San Diego County CA— Potentially dangerous, expired, unused and unwanted prescription drugs will be collected for destruction at 44 drop-off sites throughout San Diego County on Saturday, April 27 from 10am to 2pm. The service is free and anonymous – no questions asked.
Now in its 10th year, Prescription Drug Take Back Day events continue to remove higher amounts of opioids and other medicines from our nation’s homes, where they are highly susceptible to diversion, misuse and abuse. The rate of prescription drug abuse in the U.S. continues to increase at an alarming rate, as does the number of accidental poisonings and overdoses due to these drugs. Helping people to dispose of potentially harmful prescription drugs is just one way DEA and our partners are working to reduce the addiction and overdose deaths plaguing this country due to opioid medications.
This weekend more than 5,600 collection sites manned by almost 4,500 partner law enforcement agencies will be open 10 a.m. to 2 p.m. local time. The public can find a nearby collection site at www.DEATakeBack.com or by calling 800-882-9539. (DEA cannot accept liquids, needles or sharps.)
- Oceanside – Tri-City Medical Center, 4002 Vista Way
- Carlsbad- 2176 Salk Avenue
- Encinitas- Scripps Hospital, 354 Santa Fe Dr
- Fallbrook-Sheriff’s Substation, 388 E Alvarado St
- San Marcos- Kaiser, 400 Craven Road
- Vista- Walgreens, 310 Sycamore Ave
- Escondido- PD, 1163 Centre City Parkway
“Take Back Day helps to keep drugs out of the hands of abusers and potentially save lives by removing unused painkillers and controlled drugs from homes,” said DEA Acting Administrator Robert W. Patterson. “The more unused painkillers or controlled drugs we can help to remove from homes, the more potential lives will be saved. The home medicine cabinet is a frequent target of prescription drug abusers and often provides access to prescription medication. We need the help of the public to dispose of this unwanted source of abuse. Take Back Day is an effective tool for addressing the opioid crisis in America.”
This initiative addresses a vital public safety and public health issue. Medicines that languish in home cabinets are highly susceptible to diversion, misuse and abuse. Rates of prescription drug abuse in the U.S. are alarmingly high, as are the number of accidental poisonings and overdoses due to these drugs. DEA launched its prescription drug take back program when both the Environmental Protection Agency and the Food and Drug Administration advised the public that flushing these drugs down the toilet or throwing them in the trash posed potential safety and health hazards.
The public has embraced the opportunity these Take Back Day events provide to prevent pill abuse and theft by ridding their homes of potentially dangerous prescription drugs.
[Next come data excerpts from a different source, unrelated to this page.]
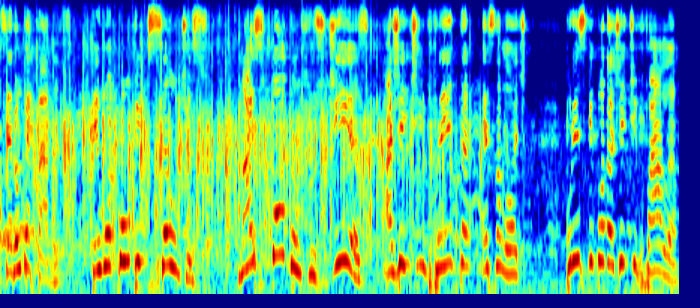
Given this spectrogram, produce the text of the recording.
Serão vetadas. Tenho uma convicção disso. Mas todos os dias a gente enfrenta essa lógica. Por isso que quando a gente fala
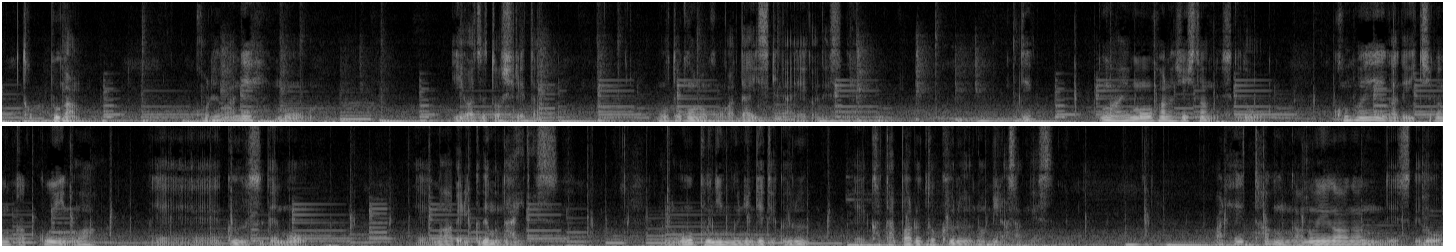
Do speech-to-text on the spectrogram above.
「トップガン」これはねもう言わずと知れた男の子が大好きな映画ですね。前もお話ししたんですけどこの映画で一番かっこいいのは、えーグースでも、えーマーベリックでもないです。あのオープニングに出てくる、えーカタパルトクルーの皆さんです。あれ多分あの映画なんですけど、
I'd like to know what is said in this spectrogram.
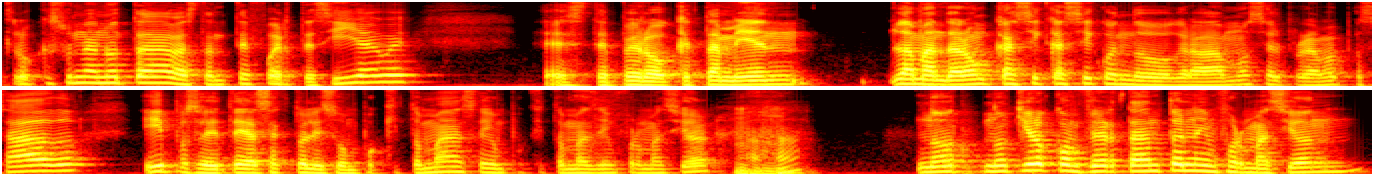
Creo que es una nota bastante fuertecilla, güey. Este, pero que también la mandaron casi, casi cuando grabamos el programa pasado. Y pues ahorita ya se actualizó un poquito más, hay un poquito más de información. Ajá. No, no quiero confiar tanto en la información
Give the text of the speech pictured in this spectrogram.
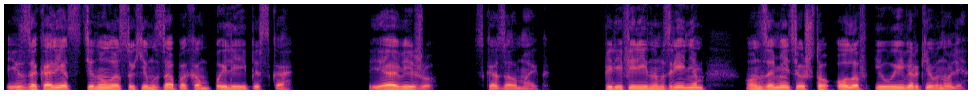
Из-за колец тянуло сухим запахом пыли и песка. «Я вижу», — сказал Майк. Периферийным зрением он заметил, что Олаф и Уивер кивнули.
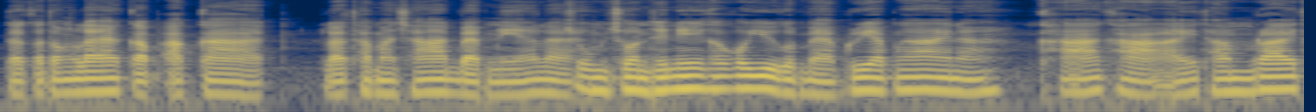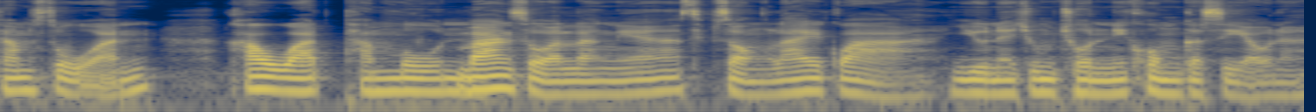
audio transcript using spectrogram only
แต่ก็ต้องแลกกับอากาศและธรรมชาติแบบนี้แหละ ชุมชนที่นี่เขาก็อยู่กันแบบเรียบง่ายนะ ค้าขายทำไร่ทำสวน เข้าวัดทำบุญ บ้านสวนหลังนี้ 12 ไร่กว่า อยู่ในชุมชนนิคมเกษียวนะ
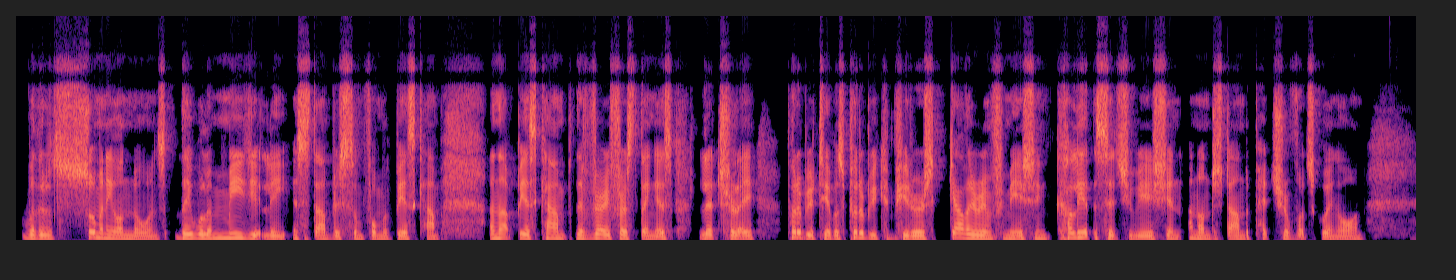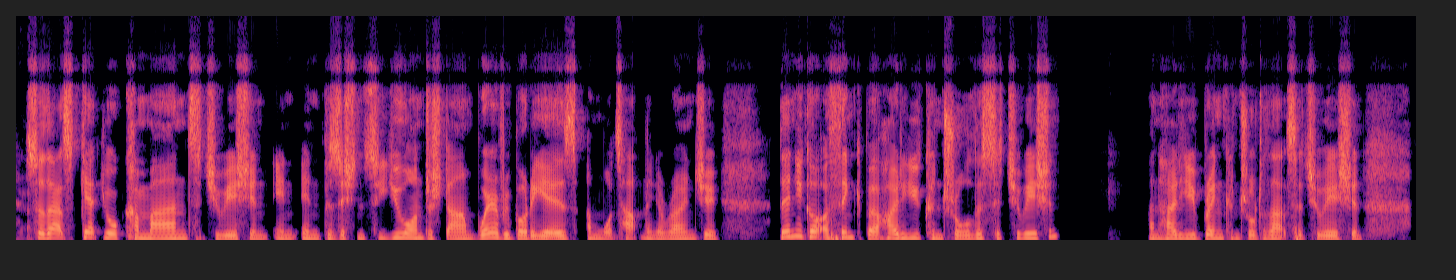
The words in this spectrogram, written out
where there's so many unknowns, they will immediately establish some form of base camp. And that base camp, the very first thing is literally put up your tables, put up your computers, gather your information, collate the situation, and understand the picture of what's going on. Yeah. So that's get your command situation in, in position so you understand where everybody is and what's happening around you. then you got to think about how do you control the situation and how do you bring control to that situation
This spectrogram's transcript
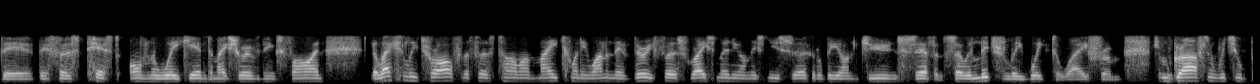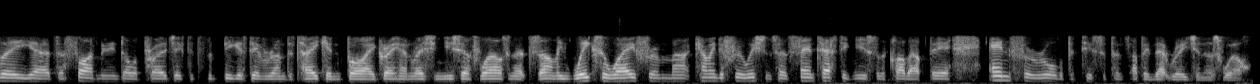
their their first test on the weekend to make sure everything's fine. They'll actually trial for the first time on May 21, and their very first race meeting on this new circuit will be on June 7th. So we're literally weeks away from from Grafton, which will be uh, it's a five million dollar project. It's the biggest ever undertaken by Greyhound Racing New South Wales, and it's only weeks away from uh, coming to fruition. So it's fantastic news for the club up there and for all the participants up in that region as well.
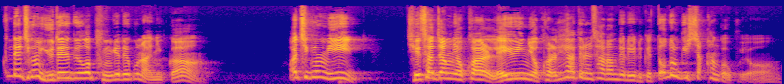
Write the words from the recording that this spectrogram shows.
근데 지금 유대교가 붕괴되고 나니까, 아, 지금 이 제사장 역할, 레위인 역할을 해야 되는 사람들이 이렇게 떠돌기 시작한 거고요.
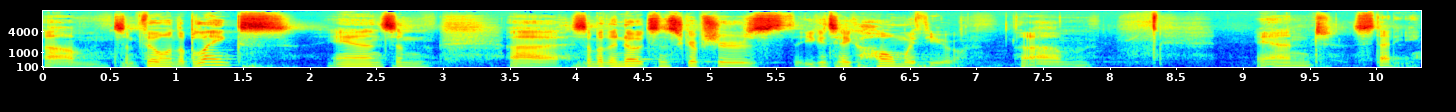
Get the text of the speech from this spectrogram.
Um, some fill in the blanks and some uh, some of the notes and scriptures that you can take home with you um, and study.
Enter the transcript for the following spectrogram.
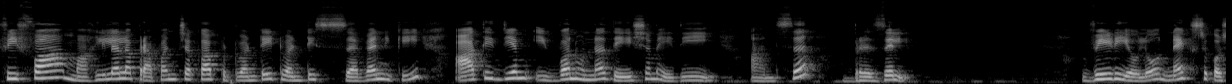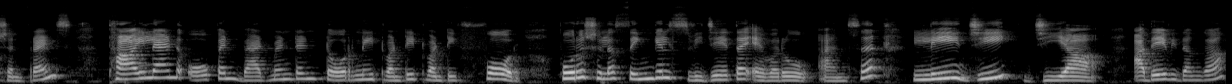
ఫిఫా మహిళల ప్రపంచ కప్ ట్వంటీ ట్వంటీ సెవెన్కి ఆతిథ్యం ఇవ్వనున్న దేశం ఏది? Answer Brazil. వీడియోలో next question friends. Thailand open badminton tourney twenty twenty four పురుషుల సింగిల్స్ విజేత ఎవరు? Answer Lee Zii Jia. అదేవిధంగా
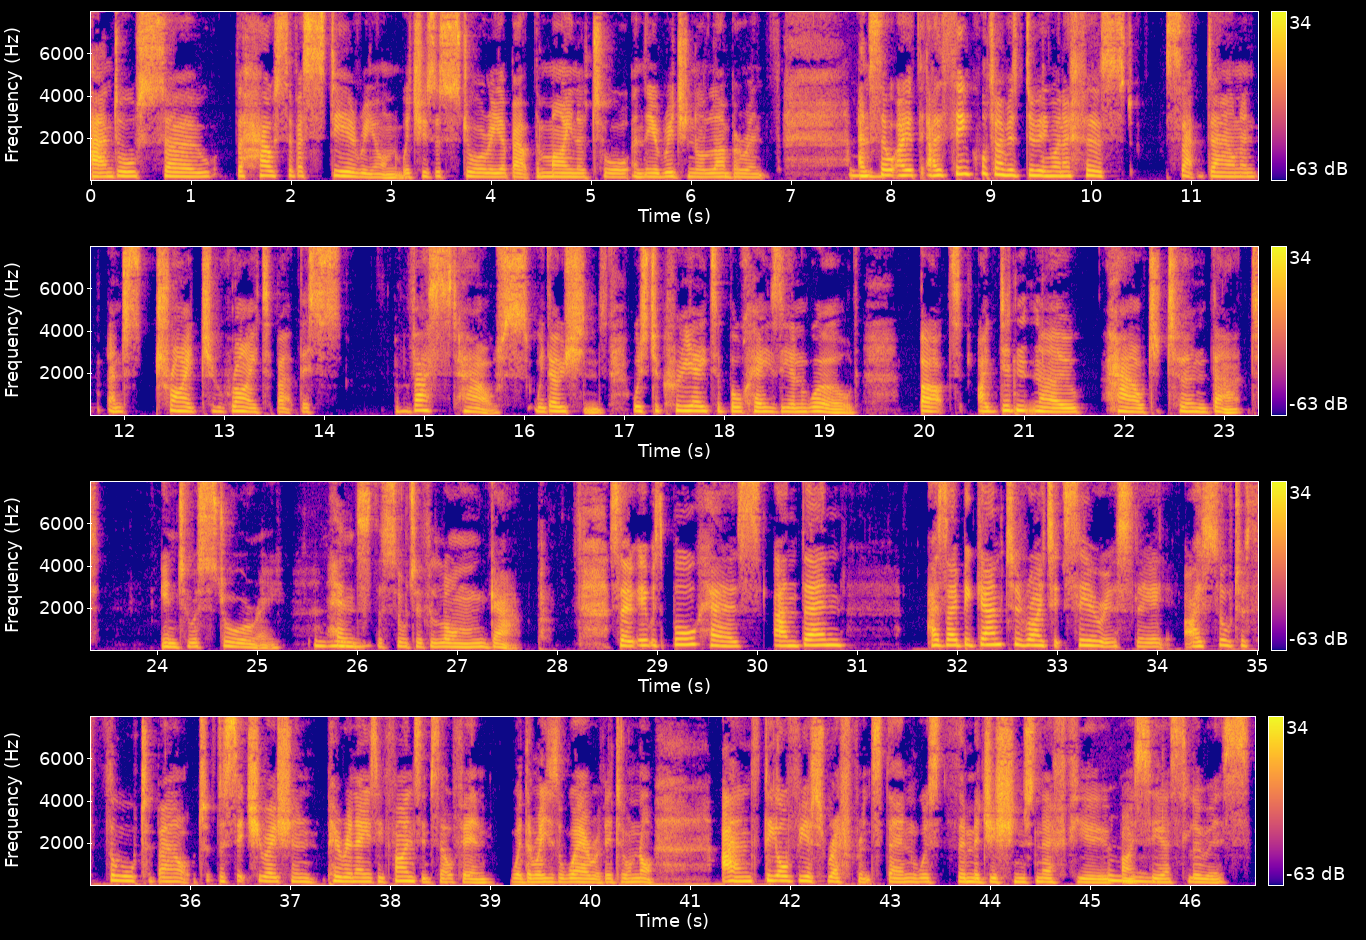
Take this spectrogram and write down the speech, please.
And also the House of Asterion, which is a story about the Minotaur and the original labyrinth. Mm. And so I, I think what I was doing when I first sat down and, and tried to write about this vast house with oceans was to create a Borgesian world. But I didn't know how to turn that into a story, mm-hmm. hence the sort of long gap. So it was Borges, and then as I began to write it seriously, I sort of thought about the situation Piranesi finds himself in, whether he's aware of it or not. And the obvious reference then was The Magician's Nephew mm. by C.S. Lewis.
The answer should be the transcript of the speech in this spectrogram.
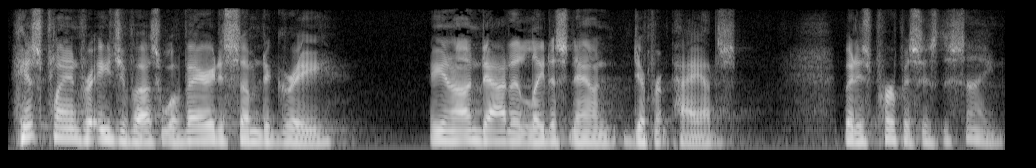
His plan for each of us will vary to some degree. He undoubtedly lead us down different paths, but his purpose is the same.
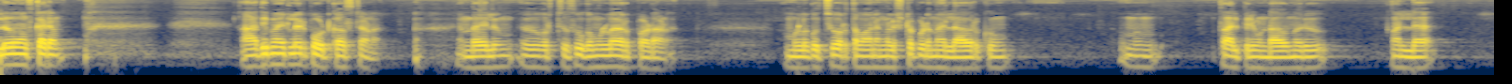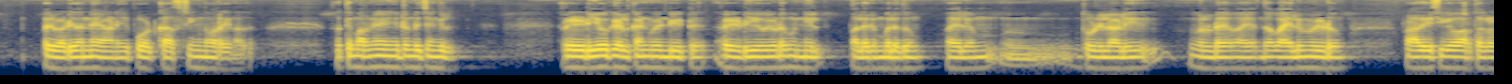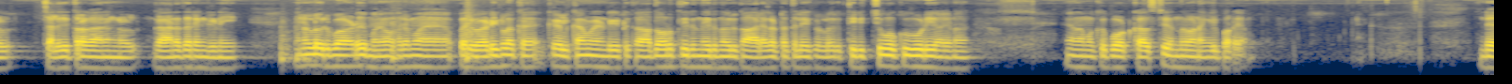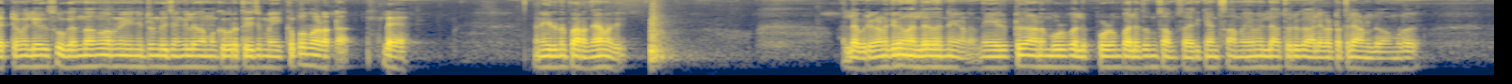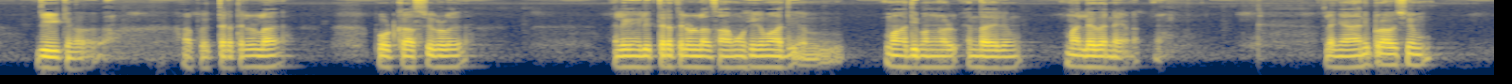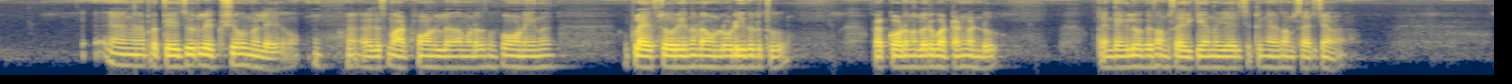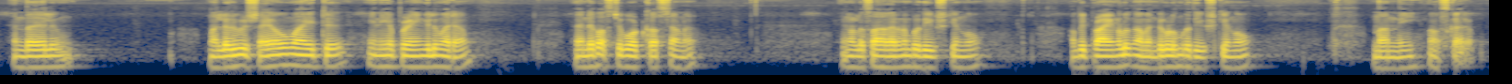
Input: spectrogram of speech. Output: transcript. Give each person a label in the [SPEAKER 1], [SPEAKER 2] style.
[SPEAKER 1] Hello നമസ്കാരം. ആദ്യമായിട്ടുള്ളൊരു പോഡ്കാസ്റ്റാണ്. എന്തായാലും ഇത് കുറച്ച് സുഖമുള്ള ഏർപ്പാടാണ്. നമ്മൾ കൊച്ചു വർത്തമാനങ്ങൾ ഇഷ്ടപ്പെടുന്ന എല്ലാവർക്കും താല്പര്യമുണ്ടാകുന്നൊരു നല്ല പരിപാടി തന്നെയാണ് ഈ പോഡ്കാസ്റ്റിംഗ് എന്ന് പറയുന്നത്. സത്യം പറഞ്ഞു കഴിഞ്ഞിട്ടുണ്ടെങ്കിൽ റേഡിയോ കേൾക്കാൻ വേണ്ടിയിട്ട് റേഡിയോയുടെ മുന്നിൽ പലരും പലതും വയലും തൊഴിലാളികളുടെ എന്താ വയലും വീടും പ്രാദേശിക വാർത്തകൾ ചലച്ചിത്ര ഗാനങ്ങൾ ഗാനതരംഗിണി അങ്ങനെയുള്ള ഒരുപാട് മനോഹരമായ പരിപാടികളൊക്കെ കേൾക്കാൻ വേണ്ടിയിട്ട് കാതോർത്തിരുന്നിരുന്ന ഒരു കാലഘട്ടത്തിലേക്കുള്ള ഒരു തിരിച്ചുപോക്ക് കൂടിയാണ് നമുക്ക് പോഡ്കാസ്റ്റ് എന്ന് വേണമെങ്കിൽ പറയാം. എന്റെ ഏറ്റവും വലിയൊരു സുഖം എന്താന്ന് പറഞ്ഞു കഴിഞ്ഞിട്ടുണ്ടെങ്കിൽ നമുക്ക് പ്രത്യേകിച്ച് മേക്കപ്പ് ഒന്നും അല്ലേ? അങ്ങനെ ഇരുന്ന് പറഞ്ഞാൽ മതി. അല്ല ഒരു കണക്കിന് നല്ലത് തന്നെയാണ്. നേരിട്ട് കാണുമ്പോൾ പലപ്പോഴും പലതും സംസാരിക്കാൻ സമയമില്ലാത്തൊരു കാലഘട്ടത്തിലാണല്ലോ നമ്മൾ ജീവിക്കുന്നത്. അപ്പോൾ ഇത്തരത്തിലുള്ള പോഡ്കാസ്റ്റുകൾ അല്ലെങ്കിൽ ഇത്തരത്തിലുള്ള സാമൂഹിക മാധ്യ മാധ്യമങ്ങൾ എന്തായാലും നല്ലത് തന്നെയാണ്. അല്ല ഞാനിപ്രാവശ്യം അങ്ങനെ പ്രത്യേകിച്ച് ഒരു ലക്ഷ്യമൊന്നുമില്ലായിരുന്നു. ഒരു സ്മാർട്ട് ഫോണിൽ നമ്മുടെ ഫോണിൽ നിന്ന് പ്ലേ സ്റ്റോറിൽ നിന്ന് ഡൗൺലോഡ് ചെയ്തെടുത്തു. റെക്കോർഡ് എന്നുള്ളൊരു ബട്ടൺ കണ്ടു. അപ്പോൾ എന്തെങ്കിലുമൊക്കെ സംസാരിക്കുക എന്ന് വിചാരിച്ചിട്ട് ഇങ്ങനെ സംസാരിച്ചാണ് എന്തായാലും നല്ലൊരു വിഷയവുമായിട്ട് ഇനി എപ്പോഴെങ്കിലും വരാം. ഇതെന്റെ ഫസ്റ്റ് പോഡ്കാസ്റ്റാണ് നിങ്ങളുടെ സഹകരണം പ്രതീക്ഷിക്കുന്നു. അഭിപ്രായങ്ങളും കമന്റുകളും പ്രതീക്ഷിക്കുന്നു. നന്ദി നമസ്കാരം.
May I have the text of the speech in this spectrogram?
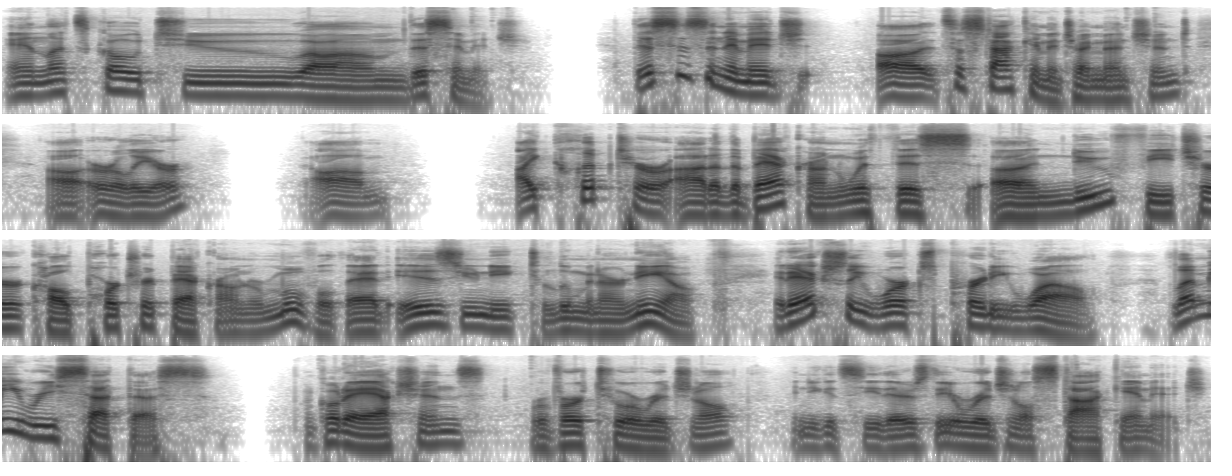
and let's go to um, this image. This is an image, uh, it's a stock image I mentioned uh, earlier. Um, I clipped her out of the background with this uh, new feature called Portrait Background Removal that is unique to Luminar Neo. It actually works pretty well. Let me reset this. I'll go to Actions, Revert to Original, and you can see there's the original stock image.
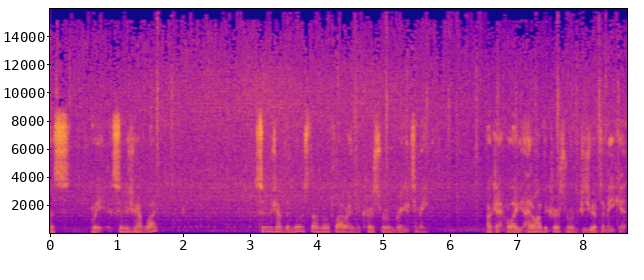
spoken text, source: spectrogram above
Let's Wait, as soon as you have what? As soon as you have the moonstone, moonflower, and the cursed rune, bring it to me. Okay, well, I, I don't have the cursed rune because you have to make it.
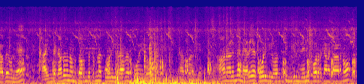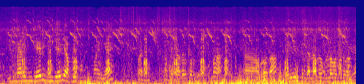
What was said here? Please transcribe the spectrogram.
கதவுங்க. இந்த கதவை நம்ம திறந்துட்டோம்னா கோழிகள் எல்லாமே போயிடும். பாருங்க. ஆனாலுமே நிறைய கோழிகள் வந்துட்டு இங்கிருந்து வெளியே போகிறதுக்கான காரணம் இது மேலே இங்கே ஏறி இங்கே ஏறி அப்படியே குதிச்சு போயிருங்க. பாருங்க. அப்படியே கதவை திறந்துட்டோம்னா அவ்வளோதான் வெளியே இருக்கிறது எல்லாமே உள்ளே வந்துடுவாங்க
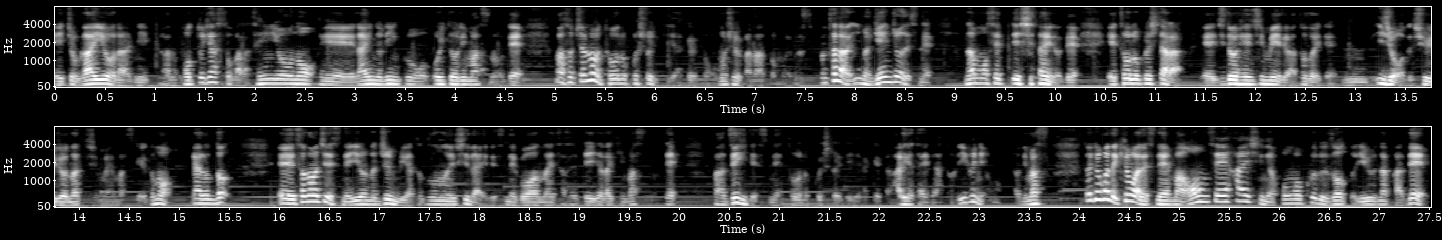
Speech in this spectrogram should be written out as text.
一応概要欄に、あの、ポッドキャストから専用の、え、LINE のリンクを置いておりますので、まあそちらの方に登録しておいていただけると面白いかなと思います。ただ、今現状ですね、何も設定してないので、え、登録したら、え、自動返信メールが届いて、うん、以上で終了になってしまいますけれども、あの、ど、え、そのうちですね、いろんな準備が整い次第ですね、ご案内させていただきますので、まあぜひですね、登録しておいていただけるとありがたいなというふうに思っております。というところで今日はですね、まあ音声配信が今後来るぞという中で、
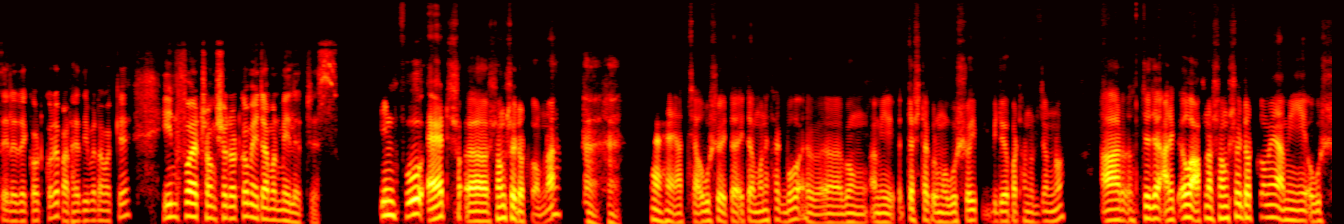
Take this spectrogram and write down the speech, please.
তাহলে রেকর্ড করে পাঠায় দিবেন আমাকে। info@সংশয়.com এটা আমার মেইল অ্যাড্রেস। info at স আ সংশয়.com না? হ্যাঁ, হ্যাঁ। হ্যাঁ, হ্যাঁ, আচ্ছা অবশ্যই এটা এটা মনে থাকব এ এবং আমি চেষ্টা করব অবশ্যই ভিডিও পাঠানোর জন্য। আর হচ্ছে যে আরেক ও আপনার সংশয়.com এ আমি অবশ্য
Last fall the public turned in 456 tons (912,000 pounds) of prescription drugs at more than 5,300 sites operated by the DEA and more than 4,200 of its local and tribal partners.